Fundamental and advanced concepts, principles and techniques from among the following topic areas (no individual contributing module is compulsory, with the exception of the Research project and dissertation):

  • software engineering and software management
  • project management
  • requirements engineering
  • user interface design
  • object-oriented software development
  • database systems and technology
  • distributed applications and ecommerce
  • computing infrastructures
  • multi-service networks

A comprehensive understanding of research methods and techniques appropriate to defining, planning and carrying out a research project within your chosen specialist area.

A systematic understanding and a critical awareness of current problems in your field of study or area of professional practice.

Cognitive skills

On completion of this degree you will be able to:

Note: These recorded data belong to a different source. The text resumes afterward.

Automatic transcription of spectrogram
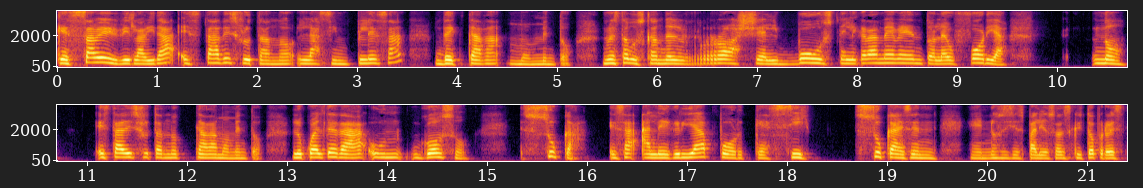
que sabe vivir la vida está disfrutando la simpleza de cada momento. No está buscando el rush, el boost, el gran evento, la euforia. No, está disfrutando cada momento, lo cual te da un gozo, sukha, esa alegría porque sí. Sukha es en, no sé si es paleo sánscrito, pero es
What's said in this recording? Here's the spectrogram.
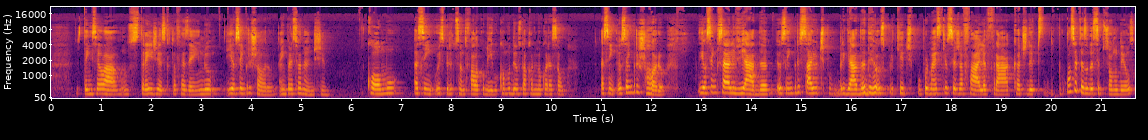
tem, sei lá, uns três dias que eu tô fazendo e eu sempre choro. É impressionante. Como, assim, o Espírito Santo fala comigo, como Deus toca no meu coração. Assim, eu sempre choro. E eu sempre saio aliviada, eu sempre saio, tipo, obrigada a Deus, porque, tipo, por mais que eu seja falha, fraca, te de... com certeza decepciono Deus,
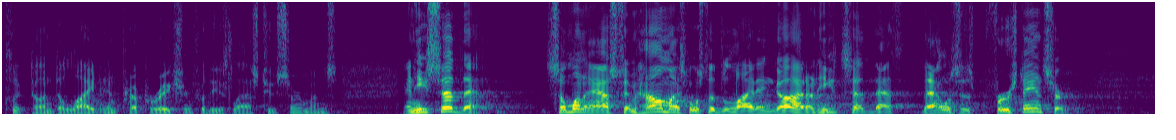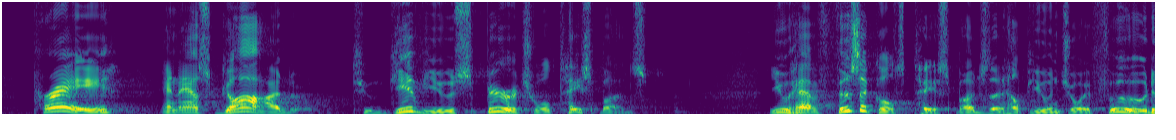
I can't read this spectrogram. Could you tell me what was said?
clicked on delight in preparation for these last two sermons. And he said that. Someone asked him, How am I supposed to delight in God? And he said that that was his first answer. Pray and ask God to give you spiritual taste buds. You have physical taste buds that help you enjoy food.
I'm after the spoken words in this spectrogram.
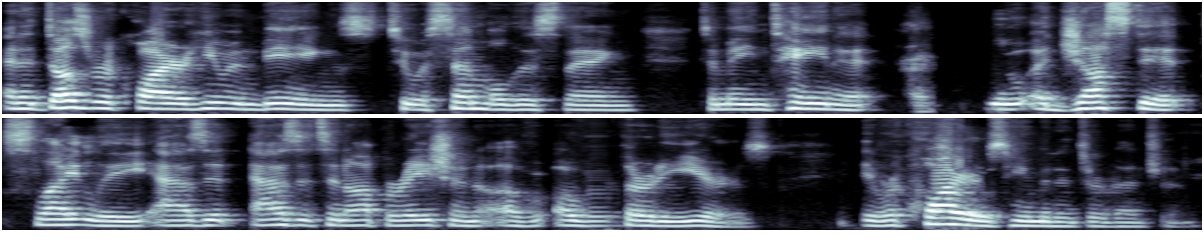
And it does require human beings to assemble this thing, to maintain it, right to adjust it slightly as it as it's in operation of over 30 years. It requires human intervention.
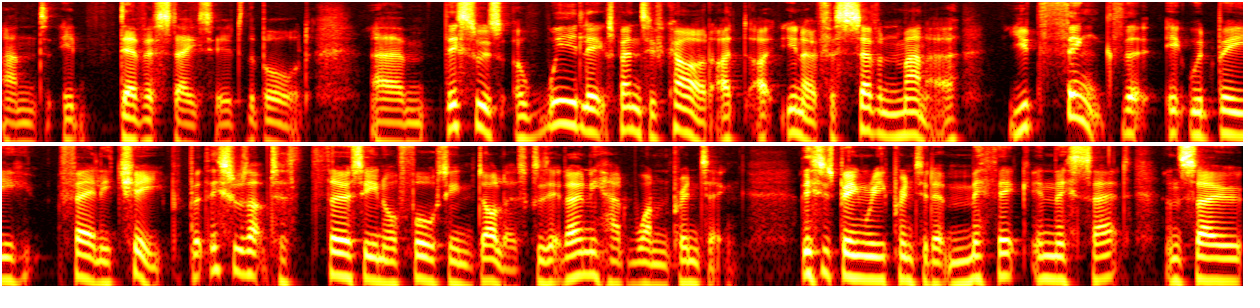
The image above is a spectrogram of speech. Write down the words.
and it devastated the board. Um, this was a weirdly expensive card. I, I, you know, for seven mana, you'd think that it would be fairly cheap, but this was up to thirteen or fourteen dollars because it only had one printing. This is being reprinted at Mythic in this set, and so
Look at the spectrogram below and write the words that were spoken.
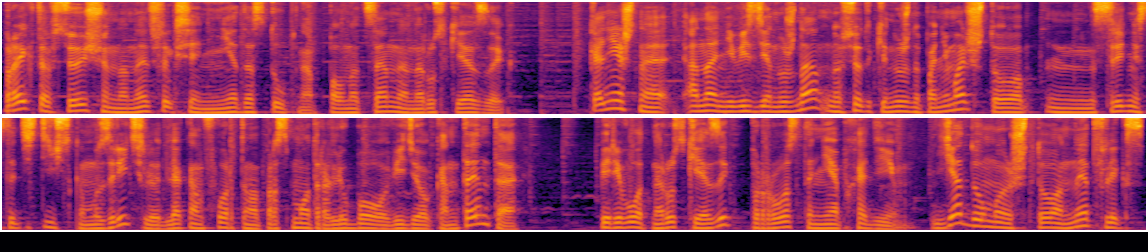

  • analyse new problems, sifting the irrelevant from the relevant and expressing the results using standard formalisms and notations
  • integrate knowledge and skills from various sources into a coherent whole, making the appropriate abstractions
  • critically evaluate, using proven methods, the strengths and weaknesses of a particular technology within a computing system application
  • synthesise arguments from underlying premises to produce overarching conclusions
  • deal with complex issues both systematically and creatively, making informed judgements in the absence of complete data
  • demonstrate self-direction and originality in tackling and solving problems
  • critically evaluate and reflect upon your own work.

Practical and/or professional skills

On completion of this degree you will be able to:

  • prepare cases advocating the appropriate use of computing systems technologies
  • appraise new developments in computing systems technology and assess applicability to a particular workplace scenario or area of academic or professional interest
  • demonstrate an understanding of the roles in software development and the responsibilities of those roles
  • be aware of issues relating to participation in development teams.

Depending on the options you have chosen, you may also be able to demonstrate an awareness of the legal and ethical issues associated with implementation of computing in the workplace.

Key skills

On completion of this degree, you will be able to:

  • advance your own knowledge and understanding through independent learning
  • communicate clearly knowledge, ideas, and conclusions about computing systems
  • using appropriate media, for specialist and non-specialist audiences
  • develop your problem-solving skills and apply them independently to professional or equivalent level tasks/projects/functions
  • work with others to refine your ideas, leading to an improved understanding of key concepts within the computing systems context.

Copyright Open University UK

 Search for a course
 Related courses